    Did like 23a, 25a and 24d though that’s about it for me.
    ***/** for me. Not much fun at all.
    Thx to DT for the much needed hints.

  16. Must be having an off day as we made heavy weather of this, for no real reason that I can see. All the clues are pretty fair, even 18d which I had to guess as I’m fairly illiterate. 3*/4* from us.

    Agree about 11a – pedant’s corner indeed!

    Thanks to the setter and DT.

  17. Not on the right wave length today. Only 7 in before I needed help.
    Agree with above that I would never have got some of them without help.
    Thanks for the hints. Didn’t enjoy it much.

  18. Yes, like the majority in the replies section, I found it tricky to start but gradually, working from the bottom up, the little grey cells
    got into gear, and the last ones to go in, thanks to the Hints provided, was the upstage corner’. I like the proper names, unlike, some other correspondents,, but although I got 14a, I needed Deep Threat to know that ‘peter’ was another name for a safe!!

  19. Thanks to the setter and to Deep Threat for the review and hints. I found this really difficult, couldn’t get on the setter’s wavelength at all. Needed 6 hints to finish. Had never heard of 7&18d. Favourite was 27a, I remember Rag, Tag and Bobtail from when I was a child, but no knowledge of this old TV programme was required to solve the clue. Was 4*/2* for me. Sun was just out briefly in Central London, but black clouds are circling.

  20. Yes tricky but fun – thanks as always for your help Loved 27a – but don’t think I would have got it!

  21. As I said above, the start of this was very difficult but I did finish eventually. I needed to refer to hints to understand a lot of “whys”. I had no problem getting 14a as that is close by Drefach where I stay when visiting Wales, but the “Peter” bit held me up for a while. We have had 18d in the past, so that went in readily. I enjoyed this one a lot, great feeling of satisfaction at completing it. Jack Dawkins came back to me eventually, but I had to google to confirm.

  22. 18d has appeared in the Times crossword. My first sighting was about 50 years ago. 2d is an old acquaintance, too. I’d never come across 7d, which was the last one in for me. 3*/3+*.

  23. Like most others, I also found it a very slow start,with only 4 downclues.Part of the delay was thinking that 1a was a cricket related clue.The south east corner was the trickiest.Favourite : 25a. Thanks to DT and the setter.

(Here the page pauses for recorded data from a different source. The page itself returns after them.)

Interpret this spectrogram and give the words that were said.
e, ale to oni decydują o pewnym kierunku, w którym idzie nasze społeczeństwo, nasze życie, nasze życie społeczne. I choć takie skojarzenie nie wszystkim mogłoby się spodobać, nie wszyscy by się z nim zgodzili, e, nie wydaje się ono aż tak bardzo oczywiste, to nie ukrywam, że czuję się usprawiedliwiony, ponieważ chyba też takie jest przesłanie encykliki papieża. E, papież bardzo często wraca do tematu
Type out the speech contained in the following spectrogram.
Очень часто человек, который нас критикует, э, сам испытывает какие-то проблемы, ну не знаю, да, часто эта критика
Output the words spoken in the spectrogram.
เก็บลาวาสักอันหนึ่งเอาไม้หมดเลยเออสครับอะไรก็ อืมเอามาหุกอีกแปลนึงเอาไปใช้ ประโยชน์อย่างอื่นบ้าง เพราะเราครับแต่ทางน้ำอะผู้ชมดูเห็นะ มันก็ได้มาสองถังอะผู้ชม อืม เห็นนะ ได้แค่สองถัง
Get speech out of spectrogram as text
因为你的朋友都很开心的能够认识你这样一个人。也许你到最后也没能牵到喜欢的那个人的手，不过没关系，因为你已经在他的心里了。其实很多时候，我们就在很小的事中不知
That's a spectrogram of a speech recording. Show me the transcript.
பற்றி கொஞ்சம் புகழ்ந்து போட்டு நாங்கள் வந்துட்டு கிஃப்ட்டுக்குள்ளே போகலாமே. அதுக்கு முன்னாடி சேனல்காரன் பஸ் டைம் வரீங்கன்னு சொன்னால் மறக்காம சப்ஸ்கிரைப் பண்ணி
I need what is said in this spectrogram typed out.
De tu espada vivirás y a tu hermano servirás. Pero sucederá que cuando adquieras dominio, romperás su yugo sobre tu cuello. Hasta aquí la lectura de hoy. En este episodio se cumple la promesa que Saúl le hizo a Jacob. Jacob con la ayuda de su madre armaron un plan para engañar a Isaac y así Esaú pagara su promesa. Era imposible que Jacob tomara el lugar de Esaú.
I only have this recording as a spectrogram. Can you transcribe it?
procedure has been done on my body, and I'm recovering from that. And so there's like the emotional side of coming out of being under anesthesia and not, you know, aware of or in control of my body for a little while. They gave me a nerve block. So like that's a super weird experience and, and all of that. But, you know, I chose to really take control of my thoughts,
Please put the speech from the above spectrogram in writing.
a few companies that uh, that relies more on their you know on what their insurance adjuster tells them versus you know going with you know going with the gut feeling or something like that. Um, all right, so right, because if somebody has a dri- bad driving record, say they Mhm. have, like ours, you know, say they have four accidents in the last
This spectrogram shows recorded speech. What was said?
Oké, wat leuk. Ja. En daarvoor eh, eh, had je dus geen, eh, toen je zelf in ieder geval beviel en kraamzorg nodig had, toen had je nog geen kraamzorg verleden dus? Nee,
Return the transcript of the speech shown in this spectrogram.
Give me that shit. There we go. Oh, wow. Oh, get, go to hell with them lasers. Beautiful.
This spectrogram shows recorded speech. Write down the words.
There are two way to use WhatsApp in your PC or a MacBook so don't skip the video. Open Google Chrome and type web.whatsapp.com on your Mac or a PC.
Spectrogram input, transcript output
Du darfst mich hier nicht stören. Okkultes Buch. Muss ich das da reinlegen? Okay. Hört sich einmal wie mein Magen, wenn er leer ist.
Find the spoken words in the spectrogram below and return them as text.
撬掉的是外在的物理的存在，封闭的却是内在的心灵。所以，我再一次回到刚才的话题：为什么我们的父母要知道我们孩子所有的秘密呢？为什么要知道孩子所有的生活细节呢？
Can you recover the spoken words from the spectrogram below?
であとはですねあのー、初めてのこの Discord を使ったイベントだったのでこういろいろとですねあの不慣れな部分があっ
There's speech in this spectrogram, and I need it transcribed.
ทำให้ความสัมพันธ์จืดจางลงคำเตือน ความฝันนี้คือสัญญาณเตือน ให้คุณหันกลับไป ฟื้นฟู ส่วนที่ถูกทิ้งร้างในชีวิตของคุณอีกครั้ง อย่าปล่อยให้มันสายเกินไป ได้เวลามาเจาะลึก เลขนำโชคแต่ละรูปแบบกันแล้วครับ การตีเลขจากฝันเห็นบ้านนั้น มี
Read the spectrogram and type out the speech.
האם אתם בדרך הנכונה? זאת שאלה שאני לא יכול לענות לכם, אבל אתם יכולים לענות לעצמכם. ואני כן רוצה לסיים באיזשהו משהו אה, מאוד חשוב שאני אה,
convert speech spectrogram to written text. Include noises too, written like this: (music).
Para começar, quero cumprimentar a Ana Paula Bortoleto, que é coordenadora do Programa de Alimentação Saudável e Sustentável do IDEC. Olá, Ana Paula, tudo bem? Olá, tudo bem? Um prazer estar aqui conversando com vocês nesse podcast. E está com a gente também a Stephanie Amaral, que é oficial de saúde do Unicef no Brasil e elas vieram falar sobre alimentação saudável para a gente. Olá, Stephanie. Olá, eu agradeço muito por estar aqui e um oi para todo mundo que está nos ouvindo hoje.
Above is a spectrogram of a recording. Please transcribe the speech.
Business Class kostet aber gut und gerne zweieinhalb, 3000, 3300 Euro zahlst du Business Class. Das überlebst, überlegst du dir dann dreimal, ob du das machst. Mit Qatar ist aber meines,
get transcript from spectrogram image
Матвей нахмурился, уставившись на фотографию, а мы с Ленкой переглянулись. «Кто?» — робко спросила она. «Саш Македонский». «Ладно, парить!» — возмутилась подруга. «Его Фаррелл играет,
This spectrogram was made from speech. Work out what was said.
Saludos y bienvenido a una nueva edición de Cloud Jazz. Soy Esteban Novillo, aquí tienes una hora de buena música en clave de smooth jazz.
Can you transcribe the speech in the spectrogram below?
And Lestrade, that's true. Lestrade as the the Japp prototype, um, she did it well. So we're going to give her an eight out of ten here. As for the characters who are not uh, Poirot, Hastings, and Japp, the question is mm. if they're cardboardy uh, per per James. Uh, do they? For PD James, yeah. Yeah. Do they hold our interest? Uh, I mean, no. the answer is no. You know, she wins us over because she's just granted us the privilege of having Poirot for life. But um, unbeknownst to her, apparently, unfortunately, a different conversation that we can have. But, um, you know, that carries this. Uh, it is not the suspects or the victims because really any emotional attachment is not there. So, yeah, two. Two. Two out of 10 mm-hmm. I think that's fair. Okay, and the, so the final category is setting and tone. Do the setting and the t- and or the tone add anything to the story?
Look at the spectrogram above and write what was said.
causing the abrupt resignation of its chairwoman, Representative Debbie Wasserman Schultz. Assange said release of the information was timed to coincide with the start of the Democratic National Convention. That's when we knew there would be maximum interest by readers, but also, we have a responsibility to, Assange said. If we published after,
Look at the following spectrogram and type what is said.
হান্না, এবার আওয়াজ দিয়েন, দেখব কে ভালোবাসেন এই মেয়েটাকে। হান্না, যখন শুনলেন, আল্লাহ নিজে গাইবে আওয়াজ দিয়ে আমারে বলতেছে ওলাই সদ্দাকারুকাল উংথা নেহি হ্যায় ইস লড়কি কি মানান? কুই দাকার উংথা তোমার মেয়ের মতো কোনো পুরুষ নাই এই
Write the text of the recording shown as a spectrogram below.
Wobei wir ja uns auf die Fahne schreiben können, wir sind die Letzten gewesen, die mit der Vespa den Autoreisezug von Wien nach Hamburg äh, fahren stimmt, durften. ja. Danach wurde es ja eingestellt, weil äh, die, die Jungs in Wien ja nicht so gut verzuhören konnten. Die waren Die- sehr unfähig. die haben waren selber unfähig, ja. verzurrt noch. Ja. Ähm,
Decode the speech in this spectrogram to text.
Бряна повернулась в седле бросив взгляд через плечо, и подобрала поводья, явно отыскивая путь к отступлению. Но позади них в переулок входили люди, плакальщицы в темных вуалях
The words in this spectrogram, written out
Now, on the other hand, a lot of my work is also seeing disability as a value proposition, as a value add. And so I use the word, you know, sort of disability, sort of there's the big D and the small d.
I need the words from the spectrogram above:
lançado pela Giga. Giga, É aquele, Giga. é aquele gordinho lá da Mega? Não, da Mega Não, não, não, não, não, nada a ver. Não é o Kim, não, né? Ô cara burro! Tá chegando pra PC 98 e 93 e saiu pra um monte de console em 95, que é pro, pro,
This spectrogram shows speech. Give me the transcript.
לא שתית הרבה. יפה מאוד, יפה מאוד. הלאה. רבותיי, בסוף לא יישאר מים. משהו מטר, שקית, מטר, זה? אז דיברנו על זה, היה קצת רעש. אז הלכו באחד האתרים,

  24. We found this one quite tricky, especially the top half. 14a and 7d both a bit obscure from this part of the world. The Butler book is quite well known in NZ as he lived here for some time and a sheep station, in the area where he lived, is named Erewhon for him.
    Thanks Mr Ron and DT.

  25. Another “hard” vote. Missed out on the novelist, one too many literary clues in there today.

    I think it was harder than usual because it had very slippery surface readings so the clues were tricky to parse, and the definitions chosen were also slightly obscure.

  26. Nothing really original to say as I agree with many comments above. Struggled to get off the ground but then slowly solutions began to dawn however for me this was certainly ****/** and I am impressed that anyone could rate it ** for difficulty. Yes, 27a is drollest clue causing a giggle when answer dawned. References to Muffin the Mule caused a bit of an Annette Mills sing-song – those were the days, my friends, we thought they’d never end!

Comments are closed.